Williamson then brought up the “mystique of testing” question, which is: Do standardized tests really show whether kids are getting dumber? “We test what’s easy to measure, not necessarily what’s important,” said Williamson. “The tests are used to make important decisions—they have to hold up in a court of law. So anything that’s ambiguous, by its nature, is not going to be on a standardized test. There is no test for common sense. There is no test—yet—for ‘situational intelligence.’”
He’d get no argument from the Educational Testing Service, the people who created the SAT. I talked to Tom Ewing, Communications Director of ETS. What I got from him was a carefully crafted statement that sounded like boilerplate created to beat back the millions of reporters who call in every day to ask, “Are American kids getting dumber?”
His bottom line: The SAT scores can’t tell you.
“Because,” he said, “the sample is self-selected.” In other words, students themselves decide who among them will take the SAT. There are no controls.
Suppose you go to a mall and weigh everyone who lets you. Then a month later you go back to the same mall and weigh everyone who lets you. If the numbers are higher the second time, you can’t conclude that people are getting fatter.
Ewing told me the best and most reliable statistics to look at on this question are put out by the National Assessement of Educaitonal Progress. Without getting into details, that would be The Government.
What’s so great about their numbers?
First, their mission is just to get a snapshot of how we’re doing. Second, to get the best picture, they get a representative sample of all students: all walks of life, all parts of the country, all GPAs, every ethnic group—the works.
They test every two years at 4th, 8th, and 11th grades, and they’ve been doing it since the sixties. What they forge out of all this is something they call…

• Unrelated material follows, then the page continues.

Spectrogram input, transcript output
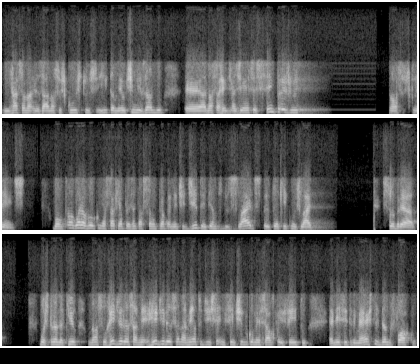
em, racionalizar nossos custos e também otimizando é, a nossa rede de agências sem prejuízo nossos clientes. Bom, então agora eu vou começar aqui a apresentação propriamente dita em termos dos slides. Eu estou aqui com slides sobre a mostrando aqui o nosso redirecionamento de incentivo comercial que foi feito nesse trimestre, dando foco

The Nation’s Report Card
So I looked up their numbers. For reading (which is the subject people are hollering about the most these days) the scores look like this:
To me, we’re back where we started. Those numbers say, “Holding steady.”
So is that my conclusion? Kids are the same as ever? Actually, no. You could probably rip the lid off those numbers too, and use them to prove that kids are getting dumber. Or smarter. I am, however, prepared to set forth one conclusion without qualms:
I don’t know if kids are getting dumber.
You may not think that’s much of a conclusion. But I beg to differ. Not too many other people are publicly drawing this conclusion. Take a look at this opening sentence from an article in Headway magazine, written by Wayne Williams, a professor at George Mason University:
For decades now, we’ve known about the scandalous, broad-based decline in the academic preparation of our high school students.
Have We Really?
In the face of such certainty, I believe I’m staking a real position when I say, loud and proud: “Beats me.”
In other words, before we mount our steeds, draw our swords, and yell “Charge!” let us be sure we have an enemy. Otherwise, I say, we might thunder off in all directions, swinging at windmills and jousting with cows.
And I’m too old for that. Let the kids do it.